It also has a number of other options which work like the dpkg -foo equivalents.
Searching for files in non-installed packages is done with the apt-file package. Install apt-file, and update the current list of available files with:
# apt-file update
Then you can search for the package that will give you a file using
$ apt-file search filename
The underlying package-handling system is called dpkg. You probably won't have to use dpkg for much, but you can get information about packages using dpkg:
$ dpkg -l Lists all packages $ dpkg -l word\* Lists all packages starting with word $ dpkg -s <package> Equivalent to apt-cache show package $ dpkg -S <file> List all packages containing files with the given name $ dpkg -L <package> List all files owned by package 1. dpkg -i <file.deb> Install a local package file 1. dpkg -r <package> Attempt to remove a package 1. dpkg -P <package> Attempt to remove and purge a package

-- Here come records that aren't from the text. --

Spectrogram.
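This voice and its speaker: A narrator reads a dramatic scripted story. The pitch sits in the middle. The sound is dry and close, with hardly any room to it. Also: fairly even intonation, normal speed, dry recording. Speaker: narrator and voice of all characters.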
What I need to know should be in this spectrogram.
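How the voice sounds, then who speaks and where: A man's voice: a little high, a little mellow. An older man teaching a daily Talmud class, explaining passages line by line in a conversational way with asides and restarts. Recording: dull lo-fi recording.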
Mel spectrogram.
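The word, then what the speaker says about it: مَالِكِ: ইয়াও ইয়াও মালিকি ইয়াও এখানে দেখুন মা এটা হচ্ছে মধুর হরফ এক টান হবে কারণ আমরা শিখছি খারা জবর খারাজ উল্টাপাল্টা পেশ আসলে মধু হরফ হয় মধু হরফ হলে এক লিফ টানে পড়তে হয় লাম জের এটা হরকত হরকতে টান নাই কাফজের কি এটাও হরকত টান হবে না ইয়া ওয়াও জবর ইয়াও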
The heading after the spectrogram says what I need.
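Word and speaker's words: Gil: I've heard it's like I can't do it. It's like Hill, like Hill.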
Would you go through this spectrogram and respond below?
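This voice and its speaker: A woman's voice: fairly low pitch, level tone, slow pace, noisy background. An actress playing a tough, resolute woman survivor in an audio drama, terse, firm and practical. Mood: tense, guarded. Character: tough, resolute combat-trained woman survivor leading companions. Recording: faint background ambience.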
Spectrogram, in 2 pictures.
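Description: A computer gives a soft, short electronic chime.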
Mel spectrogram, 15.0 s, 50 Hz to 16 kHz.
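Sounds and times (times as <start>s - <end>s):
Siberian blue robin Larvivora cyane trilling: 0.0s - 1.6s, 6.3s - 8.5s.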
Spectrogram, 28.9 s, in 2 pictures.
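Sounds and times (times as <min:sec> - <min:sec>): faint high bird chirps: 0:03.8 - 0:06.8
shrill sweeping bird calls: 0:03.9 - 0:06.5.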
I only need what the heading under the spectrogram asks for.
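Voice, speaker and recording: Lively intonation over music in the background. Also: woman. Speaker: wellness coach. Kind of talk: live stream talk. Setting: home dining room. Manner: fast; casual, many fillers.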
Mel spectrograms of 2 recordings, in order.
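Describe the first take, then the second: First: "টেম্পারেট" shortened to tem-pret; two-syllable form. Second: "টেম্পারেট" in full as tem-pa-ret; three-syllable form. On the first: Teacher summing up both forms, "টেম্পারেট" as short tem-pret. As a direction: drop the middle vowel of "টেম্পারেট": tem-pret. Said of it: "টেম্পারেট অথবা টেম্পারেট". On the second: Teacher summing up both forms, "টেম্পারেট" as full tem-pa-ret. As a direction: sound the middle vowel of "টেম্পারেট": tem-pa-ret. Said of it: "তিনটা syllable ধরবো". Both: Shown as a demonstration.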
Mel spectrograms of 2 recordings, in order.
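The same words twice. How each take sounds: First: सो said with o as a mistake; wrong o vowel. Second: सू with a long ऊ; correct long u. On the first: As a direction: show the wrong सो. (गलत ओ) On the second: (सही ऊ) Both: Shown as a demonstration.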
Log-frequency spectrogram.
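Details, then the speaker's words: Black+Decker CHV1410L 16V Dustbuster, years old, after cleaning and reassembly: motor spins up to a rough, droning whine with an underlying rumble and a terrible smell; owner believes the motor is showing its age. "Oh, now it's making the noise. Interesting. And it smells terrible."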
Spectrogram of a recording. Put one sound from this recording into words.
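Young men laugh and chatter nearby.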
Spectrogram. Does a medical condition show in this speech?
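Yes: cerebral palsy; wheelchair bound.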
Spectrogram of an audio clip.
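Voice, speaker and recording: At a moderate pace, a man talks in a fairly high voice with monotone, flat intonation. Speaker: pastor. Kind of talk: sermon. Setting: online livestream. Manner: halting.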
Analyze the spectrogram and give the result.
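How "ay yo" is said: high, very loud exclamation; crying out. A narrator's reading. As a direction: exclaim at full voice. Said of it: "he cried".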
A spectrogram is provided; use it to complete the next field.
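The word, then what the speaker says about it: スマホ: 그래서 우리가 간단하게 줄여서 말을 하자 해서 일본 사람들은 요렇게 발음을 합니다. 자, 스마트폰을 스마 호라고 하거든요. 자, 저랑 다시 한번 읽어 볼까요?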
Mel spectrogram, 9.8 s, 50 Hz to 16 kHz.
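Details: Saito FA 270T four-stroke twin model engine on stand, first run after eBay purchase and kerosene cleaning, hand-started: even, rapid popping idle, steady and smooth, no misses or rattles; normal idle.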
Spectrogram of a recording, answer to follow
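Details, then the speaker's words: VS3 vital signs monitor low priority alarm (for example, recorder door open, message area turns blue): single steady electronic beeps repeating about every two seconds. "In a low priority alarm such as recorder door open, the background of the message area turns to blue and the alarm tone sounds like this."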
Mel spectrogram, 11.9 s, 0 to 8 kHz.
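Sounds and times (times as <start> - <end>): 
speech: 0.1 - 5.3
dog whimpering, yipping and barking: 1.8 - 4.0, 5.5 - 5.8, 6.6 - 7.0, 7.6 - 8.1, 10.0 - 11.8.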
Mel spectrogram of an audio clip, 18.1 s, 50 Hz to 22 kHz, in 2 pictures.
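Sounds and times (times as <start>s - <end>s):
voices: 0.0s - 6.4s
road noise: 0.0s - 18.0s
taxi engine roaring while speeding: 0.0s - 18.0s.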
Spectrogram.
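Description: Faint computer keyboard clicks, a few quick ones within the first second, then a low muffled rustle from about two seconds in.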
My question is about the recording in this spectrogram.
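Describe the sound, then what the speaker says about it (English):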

Some people may find that when using dpkg to see which file belongs to a package that they don't get the answer that they were expecting, thus it may be better to use:
$ dpkg -S $(which <name_of_program>)
Of course, this command can only ever list the owned package if the file was there to begin with. Files that were created outside of the package (but related to it) are obviously not going to show up in your search! This is a very common mistake people make and often leads to large amounts of confusion, and self-destruction.
"Packages have been kept back"
If one or more packages are being "kept back" when you do an aptitude upgrade, it is because installing the new versions of those packages would require another package to be either removed or installed (for example, the original package has been split, or needs a new library). aptitude dist-upgrade will make the necessary changes, installing (or removing) additional packages, whereas aptitude upgrade will always keep the set of installed packages the same.
A quick note on removing things
We've had a couple of people ask on the mailing list "I've just installed (say) the x-window-system package, which has installed a whole load of stuff. Now I want to get rid of it all. How do I do that?"
In brief, you can't do it with apt-get. You can emulate it to an extent, by using deborphan and debfoster. It's probably better to use debfoster since this handles programs, unlike deborphan which only deals with libraries.
However, if you installed it with aptitude in the first place (a good reason for using aptitude rather than apt-get), you should just be able to aptitude remove x-window-system, and anything which was (a) installed automatically and (b) is currently not being required by another package will be removed automatically by aptitude.